The Eternal Nature of Life

Does life really end at physical death? Is there an underlying meaning to our lives here on Earth? Down through the ages people have asked these existential questions. But now, through spiritual science, we can begin to find adequate, logically substantiated answers. The question in itself hints at the fact that we actually know more about ourselves than we realise. And this is the case, says Martinus. We know much more about life than we think we do, and we have in actual fact an innate notion that life has an eternal dimension.

But how can we combine the idea of eternal life with what we experience directly in every part of Nature, where everything has a beginning, a period of change and an end? Martinus describes this continuity so logically and simply in his world picture that we can relate to it intellectually.
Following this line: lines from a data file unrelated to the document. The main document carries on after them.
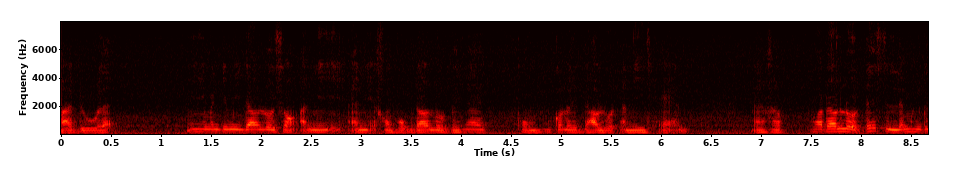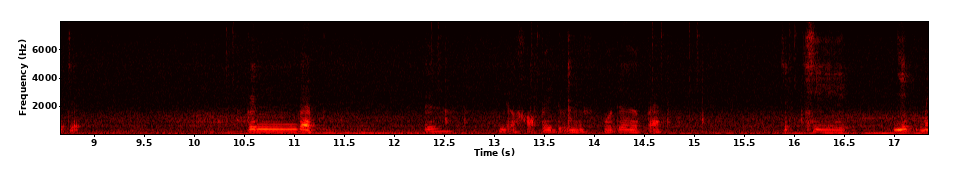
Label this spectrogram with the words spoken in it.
มาดูแล้ว นี่มันจะมีดาวน์โหลดสองอันนี้ อันนี้ของผมดาวน์โหลดไม่ได้ ผมก็เลยดาวน์โหลดอันนี้แทนนะครับ พอดาวน์โหลดได้เสร็จแล้วมันก็จะ เป็นแบบเออเดี๋ยวขาไปดูในโฟลเดอร์แป๊บจะขีดยิดแหม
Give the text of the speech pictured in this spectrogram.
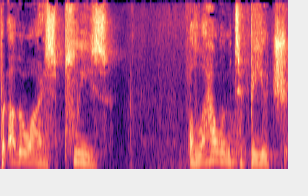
But otherwise, please Allow him to be a Jew.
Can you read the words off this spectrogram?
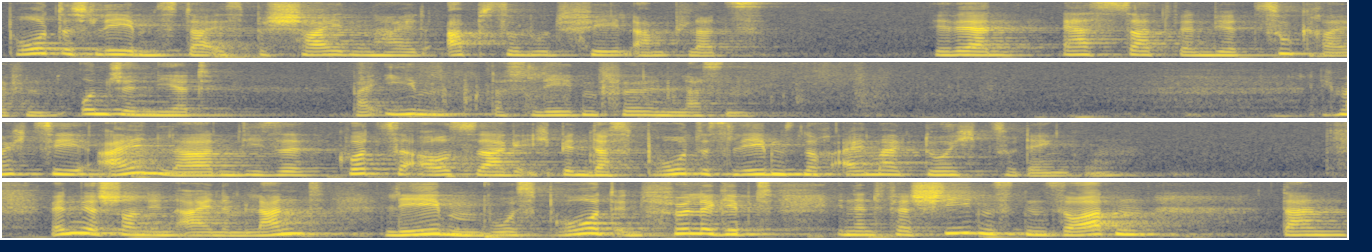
Brot des Lebens, da ist Bescheidenheit absolut fehl am Platz. Wir werden erst satt, wenn wir zugreifen, ungeniert bei ihm das Leben füllen lassen. Ich möchte Sie einladen, diese kurze Aussage, ich bin das Brot des Lebens, noch einmal durchzudenken. Wenn wir schon in einem Land leben, wo es Brot in Fülle gibt, in den verschiedensten Sorten, dann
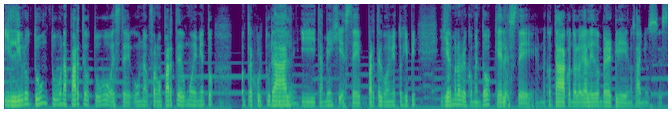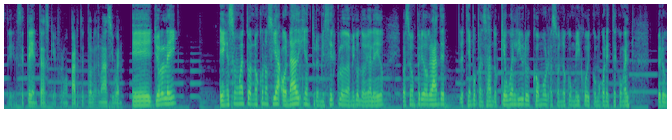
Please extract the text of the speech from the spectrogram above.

The experience of life can be maintained only through change and renewal - otherwise it would degenerate.

With this we are discovering a pattern in existence, a pattern that we are all actually familiar with. We know that all experience consists of distinguishing between contrasts, and of feeling and experiencing differences in well-known cycles. We are familiar with this from day and night, winter and summer, youth and old age, pleasantness and unpleasantness, hunger and satiation, and so on. Through these contrasts between "light" and "dark" states we continuously renew our experience of life.

Reincarnation - the missing piece
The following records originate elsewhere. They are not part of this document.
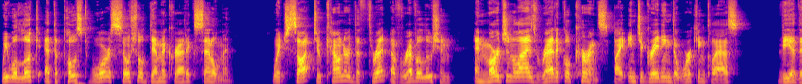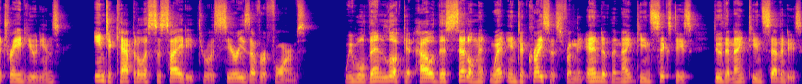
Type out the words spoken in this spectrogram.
we will look at the post war social democratic settlement, which sought to counter the threat of revolution and marginalize radical currents by integrating the working class, via the trade unions, into capitalist society through a series of reforms. We will then look at how this settlement went into crisis from the end of the 1960s through the 1970s,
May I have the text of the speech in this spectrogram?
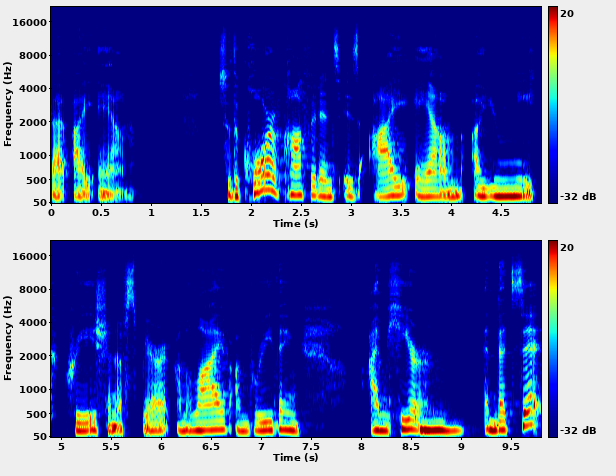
that I am. So the core of confidence is I am a unique creation of spirit. I'm alive, I'm breathing, I'm here. And that's it.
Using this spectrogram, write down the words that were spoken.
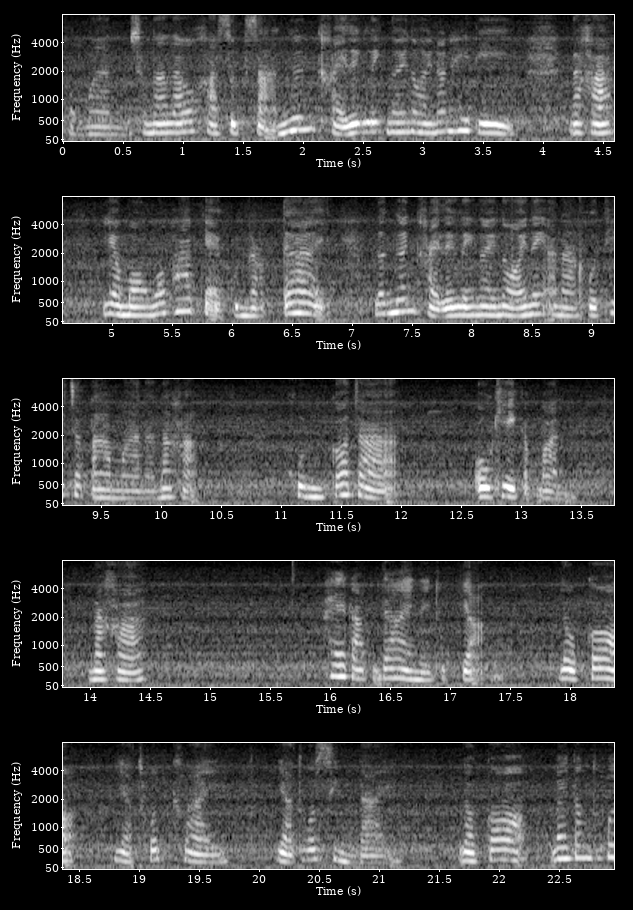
ของมัน ฉะนั้นแล้วค่ะศึกษาเงื่อนไขเล็ก ๆ น้อย ๆ นั่นให้ดีนะคะ อย่ามองว่าภาพใหญ่คุณรับได้ และเงื่อนไขเล็กๆ น้อยๆ ในอนาคตที่จะตามมานั้นนะคะ คุณก็จะโอเคกับมันนะคะ ให้รับได้ในทุกอย่าง แล้วก็อย่าโทษใคร อย่าโทษสิ่งใด แล้วก็ไม่ต้องโทษ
Spiritual science explains this pattern for us so that we understand that when the physical body grows old and dies, it does not die in the absolute sense. We understand that we instead pass over to a spiritual plane of existence where we live on in perfect health until we are ready to be born in a new physical body.

Spiritual science thus adds an important "logical piece" to our understanding of life. We have brought our innate abilities and talents with us from previous lives. This explains why children can be born with abilities that are entirely different to those of their parents - from the so-called "child prodigy" to children with physical and mental handicaps. And the experiences we have in this life will in the same way form part of the luggage we have with us when we are reborn in future lives.
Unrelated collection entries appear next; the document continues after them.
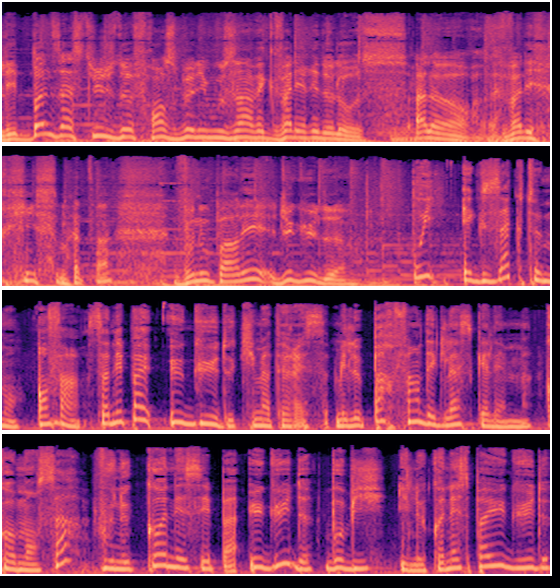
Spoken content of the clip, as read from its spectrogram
Les bonnes astuces de France Bleu Limousin avec Valérie Delos. Alors, Valérie, ce matin, vous nous parlez du Gude. Oui, exactement. Enfin, ça n'est pas Ugude qui m'intéresse, mais le parfum des glaces qu'elle aime. Comment ça? Vous ne connaissez pas Ugude, Bobby Ils ne connaissent pas Ugude.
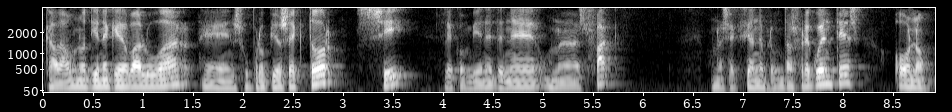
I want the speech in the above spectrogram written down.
cada uno tiene que evaluar en su propio sector si le conviene tener unas FAQ, una sección de preguntas frecuentes o no.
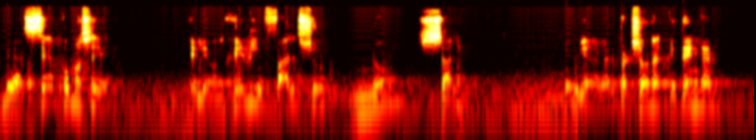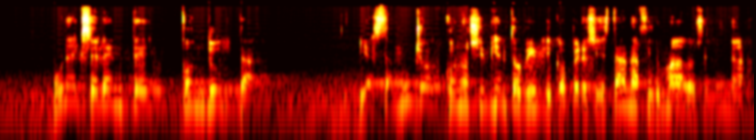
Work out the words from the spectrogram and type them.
Vea, sea como sea, el evangelio falso no salva. Podrían haber personas que tengan una excelente conducta y hasta mucho conocimiento bíblico, pero si están afirmados en una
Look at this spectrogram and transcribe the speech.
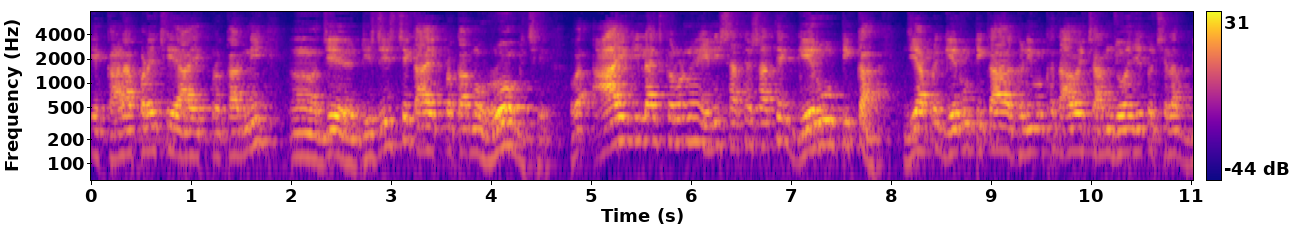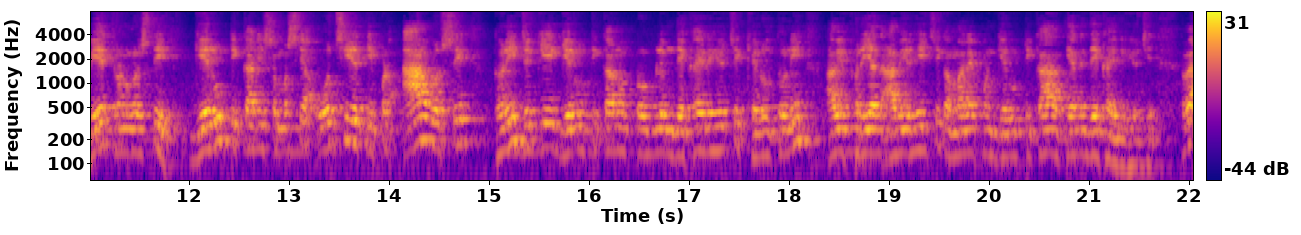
એ કાળા પડે છે, આ એક પ્રકારની જે ડિઝીઝ છે કે આ એક પ્રકારનો રોગ છે. હવે આ એક ઈલાજ કરવાનો, એની સાથે સાથે ગેરુ ટીકા, જે આપણે ગેરુ ટીકા ઘણી વખત આવે છે, આમ જોવા જઈએ તો છેલ્લા બે ત્રણ વર્ષથી ગેરુ ટીકાની સમસ્યા ઓછી હતી, પણ આ વર્ષે ઘણી જગ્યાએ ગેરુ ટીકાનો પ્રોબ્લેમ દેખાઈ રહ્યો છે, ખેડૂતોની આવી ફરિયાદ આવી રહી છે કે અમારે પણ ગેરુ ટીકા અત્યારે દેખાઈ રહ્યો છે. હવે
From animals to real human beings

But the experience of light and dark contrasts does not stop here. We also find it in life’s great cycle - that which Martinus describes as life’s cosmic "spiral cycle". At the moment we human beings still live in the "animal kingdom", but we know that we were once at primitive, ape-like stages, which we have now left behind. And we see that our humane characteristics are growing within us.

As Martinus points out, there is no reason to believe that evolution will stop at the stage we are at now. Through the strong influences of existence and our experiences of suffering, we will each gradually become less and less of an animal and more and more of a human being. We will develop our humane abilities and our compassion for other living beings. And this is precisely the meaning of our life here on Earth.

If we look at things in a large perspective, we can already survey an immeasurably long course of evolution. It goes all the way through the mineral kingdom, the plant kingdom, the real animal stages, the terrestrial human stages with animal consciousness - and then on to the "real human kingdom", whose residents will have an all-embracing ability to love and a perfect, logical and intellectual ability to think. Through the study of Martinus’ world picture we can thus meet not only the past, but also our own future.

The meaning of life

Martinus’ simple answer when he was asked about the meaning of life was that the meaning of life is the experience of life. This begs the question: Who is it that experiences? When the experience of life consists of a continuous stream of changing experiences, there must be something eternal and unchangeable that is able to register and react to these surroundings. And this is indeed the case, explains Martinus. It is our eternal, immortal "I". The study of Martinus’ profound analyses of these existential questions can inspire many who would like to understand both the mystery of existence and eternity.